A few weeks ago, Jim and I were feeling a little wanderlust and decided to drive to a town we’d never before visited. In Lawrence, we parted from the turnpike and found ourselves wandering through towns like Tecumsah and Silver Lake and Rossville.
And then we found ourselves in St. Marys.
St. Marys is an old Kansas settlement. The Jesuits, also known as the Society of Jesus, who had served the Pottawatomie tribe for over a decade in Eastern Kansas, moved with them to what is now St. Marys in 1848. There they established St. Mary’s Catholic Mission, which was a stop on the Oregon Trial. The first cathedral built between the Rocky Mountains and the Missouri River was a log construction that served as the See of Bishop Miege (known as the “Bishop of the Indians”) from 1851 to 1855 (though other sources suggest the first cathedral was in Leavenworth). The land where it stood would serve as a college and Jesuit seminary for many years. Charles Curtis, a Native American who would serve as vice president to President Herbert Hoover (and whose signature appears on the guest registry at the Old Castle Museum in Baldwin City) was baptized at the St. Marys parish in 1860. The U.S. Pottawatomie agency was also located in St. Marys, and the building still stands today.
Today the old college and former seminary belongs to a new order, the Society of Saint Pius X, a Catholic community that has returned to a more conservative interpretation of Catholicism that predates Vatican II. Although we clearly looked out of place–I was wearing jeans on a campus where all of the women wore conservative skirts–we were made to feel incredibly welcome by a community of traditionally garbed nuns, priests, and students who were celebrating the Feast of Christ the King. The congregation was an international one, and we learned that Catholics from all over the world have moved to St. Marys in order to be a part of a religious community that celebrates the Tridentine Mass in Latin as well as send their children to St. Mary’s Academy and College, which uses many of the historic old buildings built by the Jesuits.

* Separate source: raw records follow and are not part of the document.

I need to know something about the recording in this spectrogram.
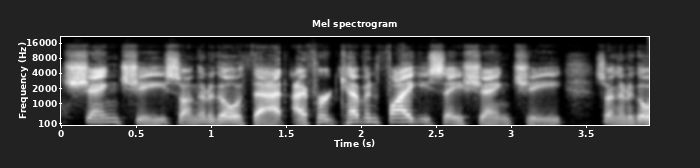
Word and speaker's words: Shang-Chi: And I'm sure it's going to come down the pike, because when the movie comes out, everyone's saying Shang-Chi. If that's not the right way to pronounce it, we're going to hear about it.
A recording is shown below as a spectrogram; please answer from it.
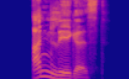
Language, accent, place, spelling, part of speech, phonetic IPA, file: German, Germany, Berlin, anlegest, verb, [ˈanˌleːɡəst], De-anlegest.ogg
- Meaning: second-person singular dependent subjunctive I of anlegen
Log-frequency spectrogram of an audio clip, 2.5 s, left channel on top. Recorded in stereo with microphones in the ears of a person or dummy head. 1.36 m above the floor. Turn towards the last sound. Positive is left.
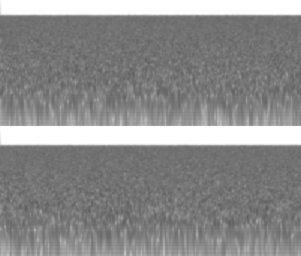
No sound to turn to.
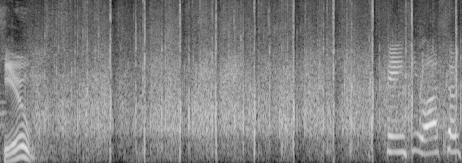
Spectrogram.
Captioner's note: applause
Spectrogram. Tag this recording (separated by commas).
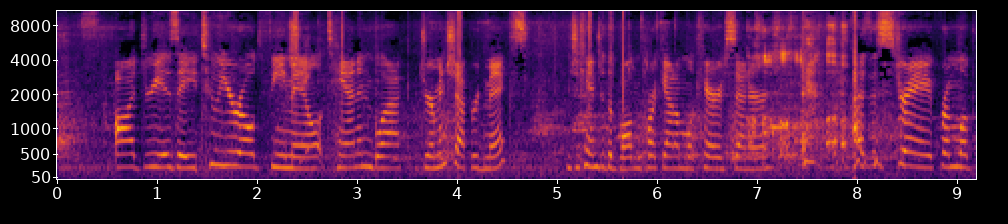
Speech, Animal, pets, Dog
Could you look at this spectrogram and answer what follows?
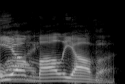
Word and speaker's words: Iamaleava: Nico, and I'm going to pronounce his last name for once. Nico Iamaleava.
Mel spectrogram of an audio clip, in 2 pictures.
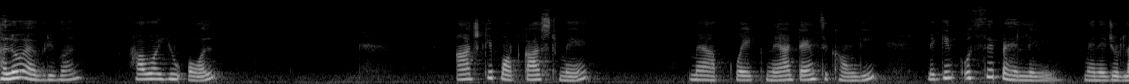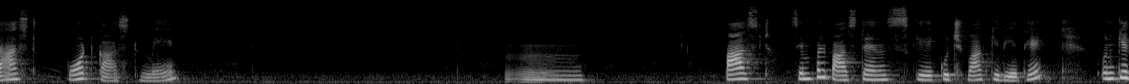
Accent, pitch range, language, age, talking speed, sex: native, 185-255 Hz, Hindi, 20-39, 90 wpm, female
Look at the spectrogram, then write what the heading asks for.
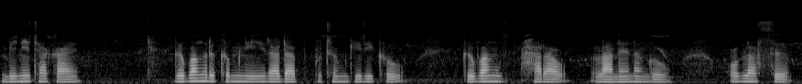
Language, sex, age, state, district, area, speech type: Bodo, male, 18-30, Assam, Udalguri, rural, spontaneous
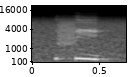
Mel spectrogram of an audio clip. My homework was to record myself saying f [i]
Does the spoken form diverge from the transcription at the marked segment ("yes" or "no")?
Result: no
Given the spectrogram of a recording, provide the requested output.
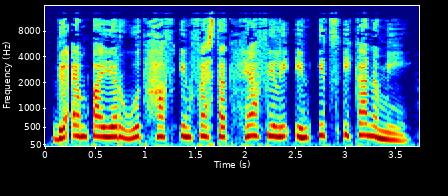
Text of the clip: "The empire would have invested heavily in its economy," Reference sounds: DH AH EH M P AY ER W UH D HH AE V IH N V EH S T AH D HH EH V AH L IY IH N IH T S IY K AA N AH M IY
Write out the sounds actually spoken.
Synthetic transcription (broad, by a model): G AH EH M P AY ER W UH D HH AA F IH N F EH S T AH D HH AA F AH L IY IH N IH T S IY K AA N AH M IY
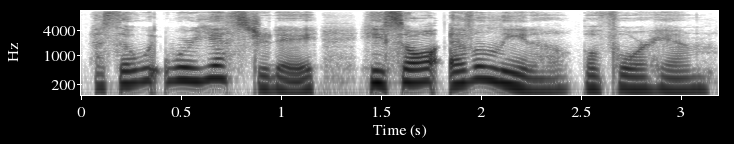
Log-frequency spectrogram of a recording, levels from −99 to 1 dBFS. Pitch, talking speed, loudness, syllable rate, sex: 190 Hz, 190 wpm, -17 LUFS, 6.3 syllables/s, female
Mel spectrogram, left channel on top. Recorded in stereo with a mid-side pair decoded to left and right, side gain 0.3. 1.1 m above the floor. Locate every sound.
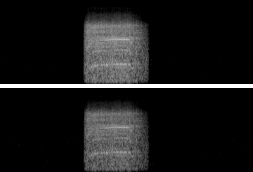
0.8 s a camera shutter: 55° left, 0.6 m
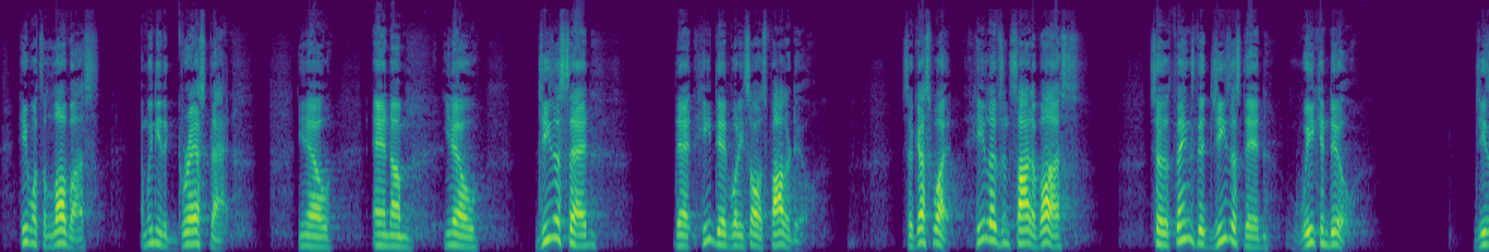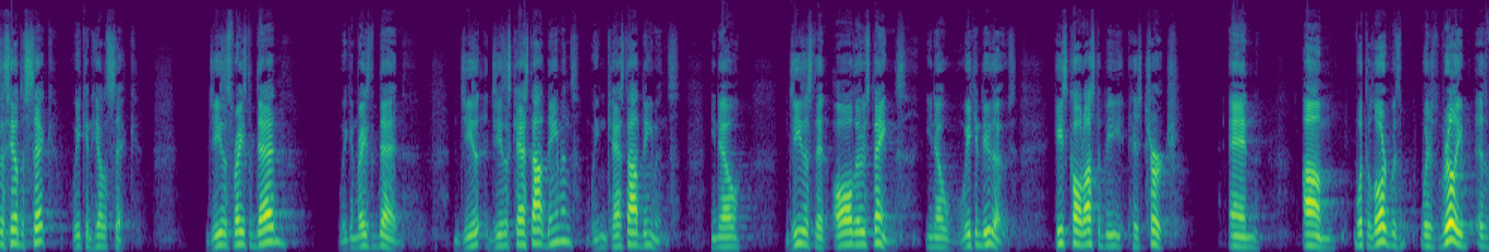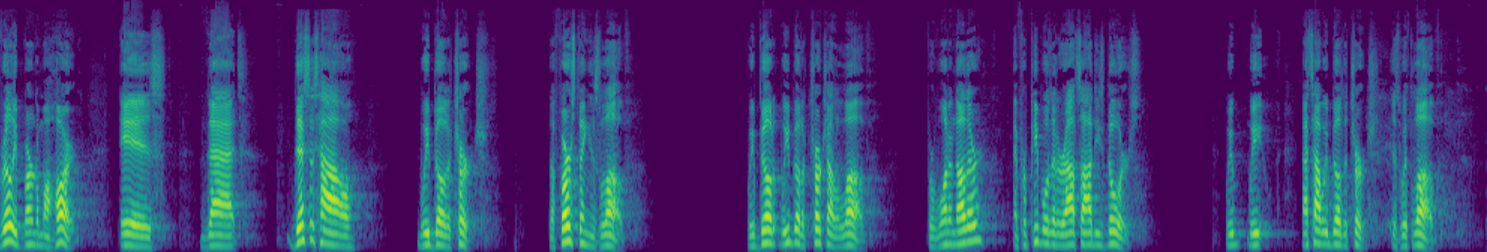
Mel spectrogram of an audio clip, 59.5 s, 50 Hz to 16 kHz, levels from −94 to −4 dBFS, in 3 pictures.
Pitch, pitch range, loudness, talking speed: 165 Hz, 145-190 Hz, -22 LUFS, 150 wpm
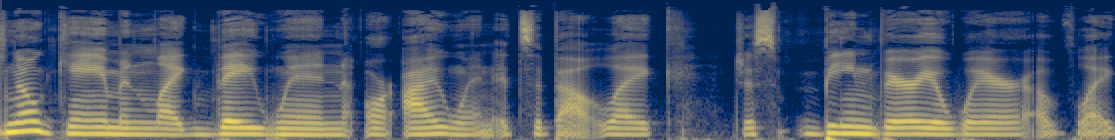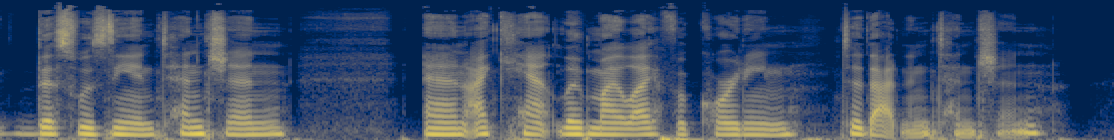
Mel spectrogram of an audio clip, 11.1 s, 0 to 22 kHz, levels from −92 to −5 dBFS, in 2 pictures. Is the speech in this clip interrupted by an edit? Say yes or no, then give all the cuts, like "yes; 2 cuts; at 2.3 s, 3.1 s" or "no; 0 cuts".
yes; 1 cut; at 2.5 s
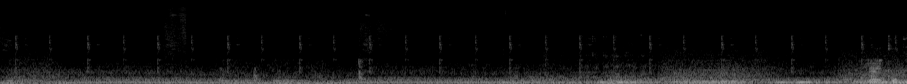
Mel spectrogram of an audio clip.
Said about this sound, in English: I'll get to use indicators and turn the steering wheel properly.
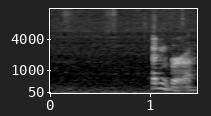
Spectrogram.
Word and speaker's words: Edinburgh: So, Edinburgh, yeah.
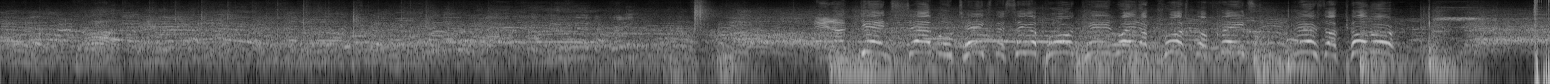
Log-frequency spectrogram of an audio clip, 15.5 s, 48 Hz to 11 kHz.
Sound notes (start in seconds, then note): 7.3 spectators exclaiming; 15.3 spectators cheering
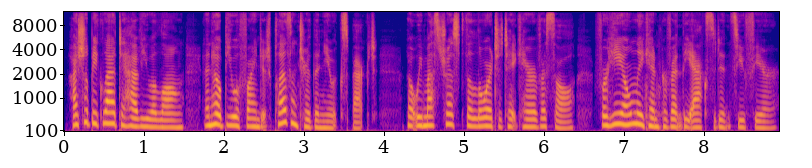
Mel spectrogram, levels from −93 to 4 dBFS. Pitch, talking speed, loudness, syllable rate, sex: 225 Hz, 260 wpm, -19 LUFS, 5.9 syllables/s, female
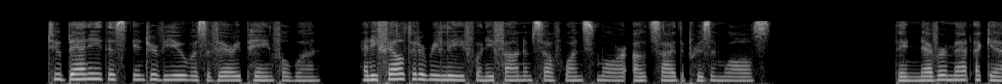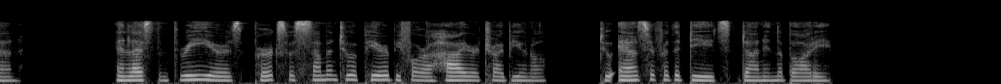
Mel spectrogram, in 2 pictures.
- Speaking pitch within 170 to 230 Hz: Yes, high, 190 Hz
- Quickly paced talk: No, average, 155 wpm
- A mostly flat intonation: Yes, narrow, 2.3 semitones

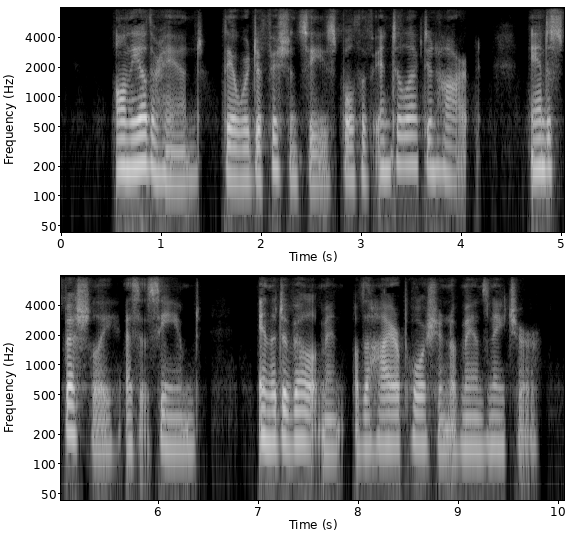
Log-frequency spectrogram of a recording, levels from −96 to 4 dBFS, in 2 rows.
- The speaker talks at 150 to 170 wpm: Yes, average, 160 wpm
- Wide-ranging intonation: No, average, 3.6 semitones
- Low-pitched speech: No, medium, 155 Hz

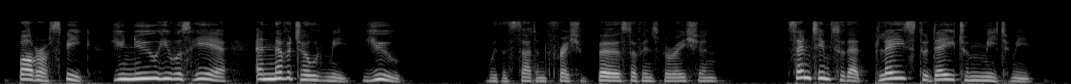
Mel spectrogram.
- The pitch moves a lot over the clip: Yes, wide, 7.0 semitones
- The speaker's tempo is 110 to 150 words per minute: No, average, 160 wpm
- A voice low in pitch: No, medium, 185 Hz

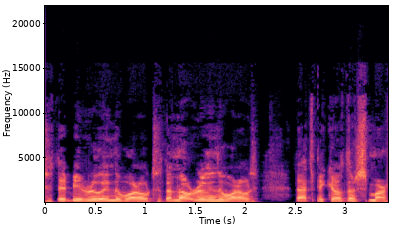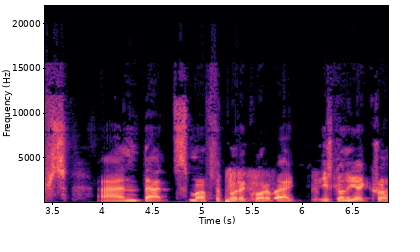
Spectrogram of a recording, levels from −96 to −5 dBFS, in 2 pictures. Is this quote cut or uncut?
uncut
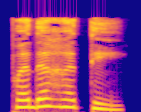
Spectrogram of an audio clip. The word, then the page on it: ಪದಹತಿ: Kannada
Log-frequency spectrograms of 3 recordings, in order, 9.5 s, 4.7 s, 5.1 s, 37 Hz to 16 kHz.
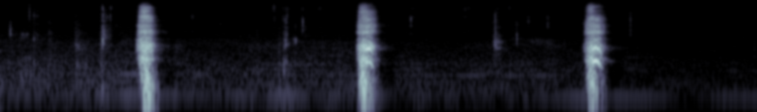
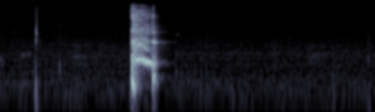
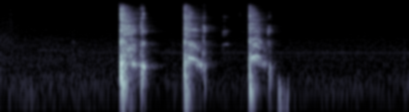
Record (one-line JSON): {"exhalation_length": "9.5 s", "exhalation_amplitude": 25279, "exhalation_signal_mean_std_ratio": 0.19, "cough_length": "4.7 s", "cough_amplitude": 15556, "cough_signal_mean_std_ratio": 0.22, "three_cough_length": "5.1 s", "three_cough_amplitude": 25790, "three_cough_signal_mean_std_ratio": 0.25, "survey_phase": "beta (2021-08-13 to 2022-03-07)", "age": "18-44", "gender": "Male", "wearing_mask": "No", "symptom_fatigue": true, "symptom_onset": "3 days", "smoker_status": "Current smoker (11 or more cigarettes per day)", "respiratory_condition_asthma": true, "respiratory_condition_other": false, "recruitment_source": "REACT", "submission_delay": "1 day", "covid_test_result": "Negative", "covid_test_method": "RT-qPCR"}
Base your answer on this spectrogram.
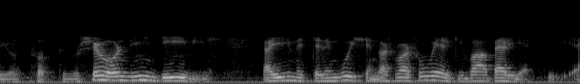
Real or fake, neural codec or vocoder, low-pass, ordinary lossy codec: real; none; 3.6 kHz; none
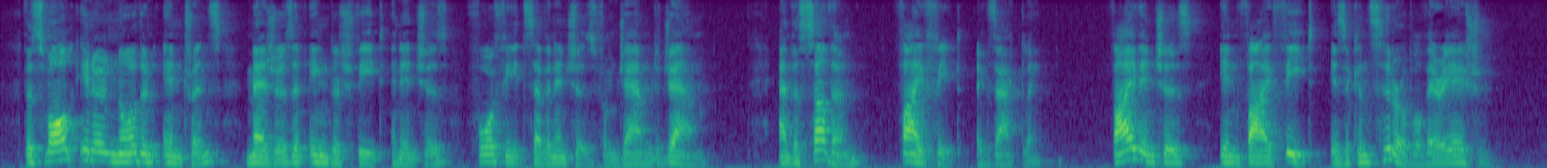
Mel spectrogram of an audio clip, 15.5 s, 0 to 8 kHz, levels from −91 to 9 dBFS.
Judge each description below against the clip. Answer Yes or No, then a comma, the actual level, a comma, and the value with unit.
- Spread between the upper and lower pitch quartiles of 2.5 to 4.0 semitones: Yes, average, 3.7 semitones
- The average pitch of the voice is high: No, low, 115 Hz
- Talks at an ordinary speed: No, slow, 130 wpm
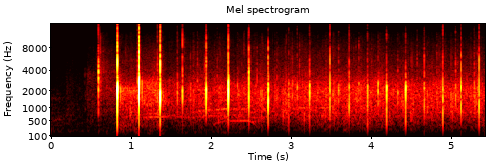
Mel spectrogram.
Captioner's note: applause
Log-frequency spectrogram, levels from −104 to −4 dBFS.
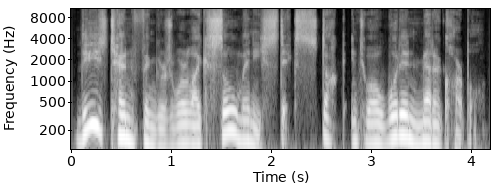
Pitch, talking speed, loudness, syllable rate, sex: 130 Hz, 185 wpm, -16 LUFS, 5.4 syllables/s, male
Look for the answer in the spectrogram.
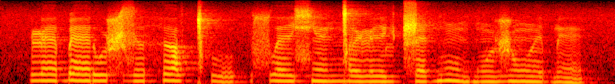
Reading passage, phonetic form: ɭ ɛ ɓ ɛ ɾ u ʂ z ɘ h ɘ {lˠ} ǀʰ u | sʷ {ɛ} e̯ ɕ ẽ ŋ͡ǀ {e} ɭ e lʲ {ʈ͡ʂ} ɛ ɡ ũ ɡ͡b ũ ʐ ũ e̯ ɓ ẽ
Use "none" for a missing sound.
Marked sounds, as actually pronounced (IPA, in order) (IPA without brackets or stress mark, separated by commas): lˠ, ɛ, ɘ, ʈ͡ʂ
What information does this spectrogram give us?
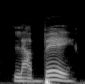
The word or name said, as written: baie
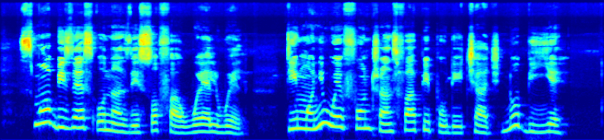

Our final stop in St. Marys took us to Mount Calvary Cemetery, which is also known locally as the Jesuit Cemetery. High up on a hill that lets you see miles and miles of the surrounding countryside, the cemetery’s population is strikingly diverse for a small community in central Kansas. A large portion of the graves belong to the Jesuit priests, whose headstones are carved with Latin epitaphs. A large angel looks out over the town far below.
We hope to find our way back to St. Marys. The little town rests upon a wealth of history worth exploring.
interesting take on the Jesuits of St. Mary’s…I see you’ve discovered my research passion and one of the geographic (and historical) centers to my book… the sisters of the sacred heart taught the potawatomi girls, re-locating their efforts from St. Charles to the Osage River Reserve, then St. Marys…their story continues, as does that of the Jesuits, though elsewhere, as they took a more international direction to their mission work…
Growing up in KCK, the only order that was really visible was the Benedictine order. I think it’s fascinating that orders like the Jesuits and the Carmelites (who settled in Scipio) found their way to central Kansas.
Another great piece! Another place you’ve inspired me to visit.
Having been raised as a Catholic after Vatican II, it was kind of like time traveling to enter the church there. I have never put on a chapel veil before. It was an interesting experience, and they people there were incredibly kind and welcoming.
Pingback: The Potawatomi Trail of Death and St. Philippine Duchesne Memorial Park | Diana Staresinic-Deane